• _Exercise goal_
The data below is to be retyped exactly, line by line.

[Entries provided — start]

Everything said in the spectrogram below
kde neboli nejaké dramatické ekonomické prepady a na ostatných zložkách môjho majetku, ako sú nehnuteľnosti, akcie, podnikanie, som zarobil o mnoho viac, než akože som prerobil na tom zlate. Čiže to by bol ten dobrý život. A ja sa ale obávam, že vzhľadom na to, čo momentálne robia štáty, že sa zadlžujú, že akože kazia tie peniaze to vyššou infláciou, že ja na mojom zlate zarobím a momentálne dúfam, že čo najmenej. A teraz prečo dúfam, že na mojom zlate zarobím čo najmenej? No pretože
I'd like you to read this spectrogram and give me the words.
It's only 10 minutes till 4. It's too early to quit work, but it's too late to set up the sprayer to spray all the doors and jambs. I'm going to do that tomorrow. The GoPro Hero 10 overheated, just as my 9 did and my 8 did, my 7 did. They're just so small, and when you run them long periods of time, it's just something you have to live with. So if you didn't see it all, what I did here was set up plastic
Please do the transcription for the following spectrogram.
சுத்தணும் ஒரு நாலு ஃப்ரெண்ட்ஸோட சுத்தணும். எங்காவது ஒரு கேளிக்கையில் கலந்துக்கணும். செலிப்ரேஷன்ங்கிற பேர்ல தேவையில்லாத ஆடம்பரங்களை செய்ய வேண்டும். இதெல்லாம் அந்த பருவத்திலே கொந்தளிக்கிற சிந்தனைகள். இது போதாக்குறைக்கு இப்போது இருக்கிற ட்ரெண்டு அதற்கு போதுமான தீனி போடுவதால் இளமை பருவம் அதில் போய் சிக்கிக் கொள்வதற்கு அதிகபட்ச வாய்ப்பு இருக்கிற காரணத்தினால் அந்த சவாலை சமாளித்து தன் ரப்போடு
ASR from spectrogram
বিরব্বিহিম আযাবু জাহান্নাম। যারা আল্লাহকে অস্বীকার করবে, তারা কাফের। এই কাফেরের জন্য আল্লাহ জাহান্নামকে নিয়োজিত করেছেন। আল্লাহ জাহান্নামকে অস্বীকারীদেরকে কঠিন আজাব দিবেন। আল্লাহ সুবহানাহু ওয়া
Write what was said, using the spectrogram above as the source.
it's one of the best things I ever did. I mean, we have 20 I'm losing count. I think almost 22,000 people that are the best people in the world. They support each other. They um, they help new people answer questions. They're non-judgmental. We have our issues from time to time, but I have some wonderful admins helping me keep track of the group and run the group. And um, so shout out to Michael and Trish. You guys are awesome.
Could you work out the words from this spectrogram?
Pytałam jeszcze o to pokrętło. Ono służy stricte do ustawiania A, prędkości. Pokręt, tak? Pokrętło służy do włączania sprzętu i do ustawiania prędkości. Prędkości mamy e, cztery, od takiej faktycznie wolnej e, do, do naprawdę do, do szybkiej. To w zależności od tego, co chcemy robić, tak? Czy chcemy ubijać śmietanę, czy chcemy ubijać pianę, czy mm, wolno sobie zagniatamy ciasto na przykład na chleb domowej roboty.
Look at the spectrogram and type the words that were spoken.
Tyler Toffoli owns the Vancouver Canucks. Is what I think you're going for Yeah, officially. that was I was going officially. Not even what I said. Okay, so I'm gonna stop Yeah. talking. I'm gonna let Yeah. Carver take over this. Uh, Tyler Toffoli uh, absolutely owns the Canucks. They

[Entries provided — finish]

• _Your response_
Everything said in the spectrogram below
kde neboli nejaké dramatické ekonomické prepady a na ostatných zložkách môjho majetku, ako sú nehnuteľnosti, akcie, podnikanie, som zarobil o mnoho viac, než akože som prerobil na tom zlate. Čiže to by bol ten dobrý život. A ja sa ale obávam, že vzhľadom na to, čo momentálne robia štáty, že sa zadlžujú, že akože kazia tie peniaze to vyššou infláciou, že ja na mojom zlate zarobím a momentálne dúfam, že čo najmenej. A teraz prečo dúfam, že na mojom zlate zarobím čo najmenej? No pretože
I'd like you to read this spectrogram and give me the words.
It's only 10 minutes till 4. It's too early to quit work, but it's too late to set up the sprayer to spray all the doors and jambs. I'm going to do that tomorrow. The GoPro Hero 10 overheated, just as my 9 did and my 8 did, my 7 did. They're just so small, and when you run them long periods of time, it's just something you have to live with. So if you didn't see it all, what I did here was set up plastic
Please do the transcription for the following spectrogram.
சுத்தணும் ஒரு நாலு ஃப்ரெண்ட்ஸோட சுத்தணும். எங்காவது ஒரு கேளிக்கையில் கலந்துக்கணும். செலிப்ரேஷன்ங்கிற பேர்ல தேவையில்லாத ஆடம்பரங்களை செய்ய வேண்டும். இதெல்லாம் அந்த பருவத்திலே கொந்தளிக்கிற சிந்தனைகள். இது போதாக்குறைக்கு இப்போது இருக்கிற ட்ரெண்டு அதற்கு போதுமான தீனி போடுவதால் இளமை பருவம் அதில் போய் சிக்கிக் கொள்வதற்கு அதிகபட்ச வாய்ப்பு இருக்கிற காரணத்தினால் அந்த சவாலை சமாளித்து தன் ரப்போடு
ASR from spectrogram
বিরব্বিহিম আযাবু জাহান্নাম। যারা আল্লাহকে অস্বীকার করবে, তারা কাফের। এই কাফেরের জন্য আল্লাহ জাহান্নামকে নিয়োজিত করেছেন। আল্লাহ জাহান্নামকে অস্বীকারীদেরকে কঠিন আজাব দিবেন। আল্লাহ সুবহানাহু ওয়া
Write what was said, using the spectrogram above as the source.
it's one of the best things I ever did. I mean, we have 20 I'm losing count. I think almost 22,000 people that are the best people in the world. They support each other. They um, they help new people answer questions. They're non-judgmental. We have our issues from time to time, but I have some wonderful admins helping me keep track of the group and run the group. And um, so shout out to Michael and Trish. You guys are awesome.
Could you work out the words from this spectrogram?
Pytałam jeszcze o to pokrętło. Ono służy stricte do ustawiania A, prędkości. Pokręt, tak? Pokrętło służy do włączania sprzętu i do ustawiania prędkości. Prędkości mamy e, cztery, od takiej faktycznie wolnej e, do, do naprawdę do, do szybkiej. To w zależności od tego, co chcemy robić, tak? Czy chcemy ubijać śmietanę, czy chcemy ubijać pianę, czy mm, wolno sobie zagniatamy ciasto na przykład na chleb domowej roboty.
Look at the spectrogram and type the words that were spoken.
Tyler Toffoli owns the Vancouver Canucks. Is what I think you're going for Yeah, officially. that was I was going officially. Not even what I said. Okay, so I'm gonna stop Yeah. talking. I'm gonna let Yeah. Carver take over this. Uh, Tyler Toffoli uh, absolutely owns the Canucks. They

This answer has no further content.